In the case of the U.S., we can expect to see some kind of digital dollar that will emerge as a new form of central bank money. It’ll be issued, managed, controlled, and guaranteed by the U.S Federal Reserve, which will also dictate the supply of such a coin based on its monetary policies.
It’s believed that retail CBDCs will one day become legal tender in many countries and widely accepted for payments, just like cash is today. Retail CBDCs will have their value pegged at a 1:1 ratio with that of the fiat currency they’re intended to complement. To implement them, banks face the daunting task of building an open infrastructure complete with digital wallets and other services so that people can access and transact with it.
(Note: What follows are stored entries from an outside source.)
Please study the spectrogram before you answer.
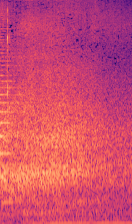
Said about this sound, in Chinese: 现在我们在天府广场正在录制，可以看见车流非常的拥堵啊，公交车、自行车、摩托车，然后 taxi，还有各种各样的交通设备混搭在一起的声音，还有人过马路的步行。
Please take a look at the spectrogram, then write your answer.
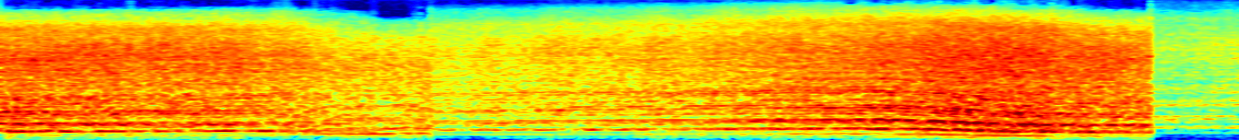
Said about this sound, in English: We are back racing here at Daytona.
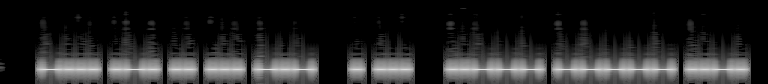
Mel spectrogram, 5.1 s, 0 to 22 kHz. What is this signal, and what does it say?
Morse code, heard as a keyed tone, about 29 wpm, 700 Hz. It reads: BRISK ES 20F
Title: Speed-Racing Common QSO Phrases - 30wpm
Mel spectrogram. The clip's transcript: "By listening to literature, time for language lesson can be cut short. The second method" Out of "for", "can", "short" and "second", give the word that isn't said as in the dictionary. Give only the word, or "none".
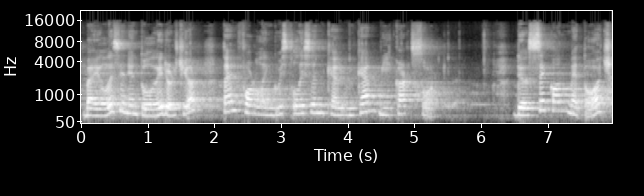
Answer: short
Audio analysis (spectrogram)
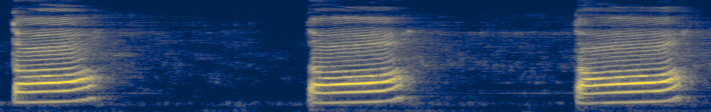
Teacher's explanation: تو اور تا کی ادائیگی میں ہونٹ پھیلتے ہیں، تو کی ادائیگی میں تالو کی طرف زبان بلند ہوتی ہے پچھلا حصہ، تو تو کی ادائیگی پور ہو جاتی ہے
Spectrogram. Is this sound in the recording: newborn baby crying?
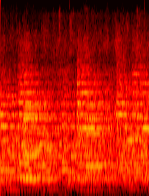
no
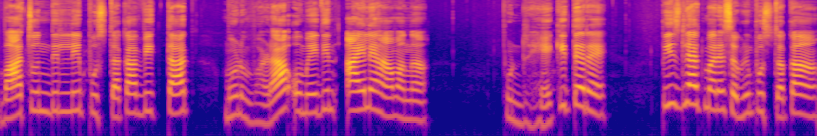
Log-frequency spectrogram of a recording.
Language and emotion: Goan Konkani, disgusted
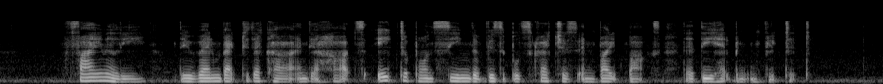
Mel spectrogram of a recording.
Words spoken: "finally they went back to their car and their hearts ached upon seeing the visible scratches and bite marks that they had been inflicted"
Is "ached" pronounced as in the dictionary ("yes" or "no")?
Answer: yes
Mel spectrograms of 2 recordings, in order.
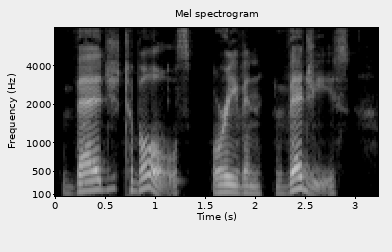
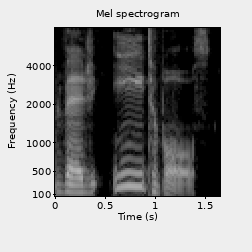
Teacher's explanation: Notice that in spoken English, you say vegetables, or even veggies, leaving out the middle E, not veg-e-tables.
This is where companies such as Millicent will come in. Millicent is a U.K. company that’s working with the Bank of England to create a Layer 1 infrastructure to process transactions for a “digital pound”. Millicent, which has received substantial funding from the U.K. government, has created a blockchain-based network that relies on parallel transaction processing. With this, it’s capable of processing more than 10,000 payments per second, faster even than existing networks such as Visa and Mastercard. This kind of capability will be necessary if, as many people expect, an entire country’s population one day switches to a retail CBDC.
Millicent says the main advantage of the CBDC network it’s building in the U.K. will be super-fast, secure, and low-cost transactions. The company’s name is based on the fact that transactions will only cost a fraction of a cent (or a penny in the case of the pound).
Most importantly, Milicent’s network is based on an open infrastructure. This is key, as it will enable developers to build various wallets, applications, and protocols that tap the network, enabling companies and people to send and receive payments, in addition to offering financial services. Millicent says CBDCs built on its network will even be able to interoperate with existing cryptocurrencies such as Bitcoin, as well as fiat payment rails like Visa.
CBDCs Are Inevitable
Although banks are making slow progress, all the signs suggest that CBDCs are an inevitable evolution in the world of finance and payments. The only thing that’s holding them up is that central banks are the only entities with the legal authority to issue CBDCs and allow them to be used as legal tender. Central banks, however, lack the skills and experience necessary to build and maintain the required infrastructure for CBDCs. They would also need to create a new set of compliance rules and regulations for transactions.
Companies such as Ripple and Millicent will play a vital role in this, helping central banks to create the open, transparent, accessible, and interoperable CBDC infrastructure based on blockchain technology that’s required to support them.
Disclaimer: This article is provided for informational purposes only. It is not offered or intended to be used as legal, tax, investment, financial, or other advice.